These kinds of activities have a twofold benefit: they introduce refugees to their new community, and they help neutralize any false narratives about refugees which might have previously been propagated in that community.
Find an organization in your own town that could begin hosting events like these, or volunteer for an existing program.
4. Employ refugees
If you own a business with positions that are skill-oriented, especially if employees don’t need to speak perfect English to succeed, consider employing refugees. Many refugees were professionals in their country of origin, but their credentials and education don’t transfer here. Many others worked in skilled trades or unskilled labor. All of them need to find a job in the United States if they’re to lead successful lives here. A full list of these organizations, organized by state, can be found here.
5. Donate to your refugee resettlement agencies’ local branches.
Local branches of refugee resettlement and placement have been inundated with high numbers of refugees but they have far from enough federal funding to address the many needs of refugees as they assimilate to the United States. When President Obama agreed to accept an additional 10,000 Syrian refugees last year, a 13% increase from 2016’s initial estimate, he did so without providing these agencies with an equivalent increase in funding. You can help with donations.
The best way to donate directly to a local center is to do so in person or by using the webpage that is specifically designated for your local branch as opposed to the main website for the organization. Helpful items include clothing, certain kitchen supplies (especially microwaves), diapers, and bicycles.
6. Donate to assist refugees overseas
Most refugees who make it to the U.S. are forced to leave members of their family behind. Under normal circumstance, the United States has a process for eventual family reunification, but the current administration just largely ended that process with this executive order. As such, it is more imperative than ever that we donate to help these people survive. The conditions of refugees vary widely depending on the location of their camp and whether they’re formally registered with the United Nations. In many cases, they have limited access to electricity, health care, and even food and clean water. In situations like that, every little bit helps.
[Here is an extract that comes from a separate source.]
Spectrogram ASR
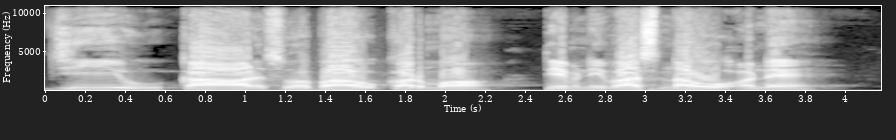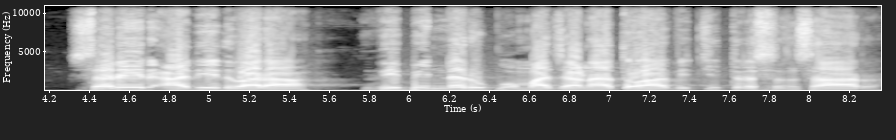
જીવ, કાળ, સ્વભાવ, કર્મ, તેમની વાસનાઓ અને શરીર આદિ દ્વારા વિભિન્ન રૂપોમાં જણાતો આ વિચિત્ર સંસાર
The IRC operates outside of the U.S., so donations to their international efforts can be a good use of money. You can also donate to the UN’s refugee efforts directly.
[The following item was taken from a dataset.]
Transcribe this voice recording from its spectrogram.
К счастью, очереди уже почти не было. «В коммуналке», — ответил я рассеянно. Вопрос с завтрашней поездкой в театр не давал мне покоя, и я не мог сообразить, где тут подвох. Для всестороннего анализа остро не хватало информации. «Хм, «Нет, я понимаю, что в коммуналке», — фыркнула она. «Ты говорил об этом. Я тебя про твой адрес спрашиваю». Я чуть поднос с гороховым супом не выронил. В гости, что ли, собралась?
7. Politically oppose executive orders and other policies that hurt refugees
Last but not least, harm reduction is a valid strategy. We should absolutely donate to keep refugees fed in their foreign camps and volunteer to keep our refugee neighbors from feeling attacked. But none of that negates government policies that keep refugees in foreign camps and make our refugee neighbors feel attacked. Call your Members of Congress, write the President, and make a fuss.
This is not okay. None of this is okay.
Nelle spends most of her time wondering how to best live an ethical life. She has a master’s degree in Middle Eastern and North African Studies from the University of Arizona, and her idea of fun is a good ol’ fashioned political debate, preferably paired with bourbon.
Jacqui is a terrible dinner party guest—she only knows how to talk about politics and religion. On a typical Friday night, she can be found binge-watching her current Netflix show of choice, playing Civilization: The Board Game and drinking <$8 bottles of champagne.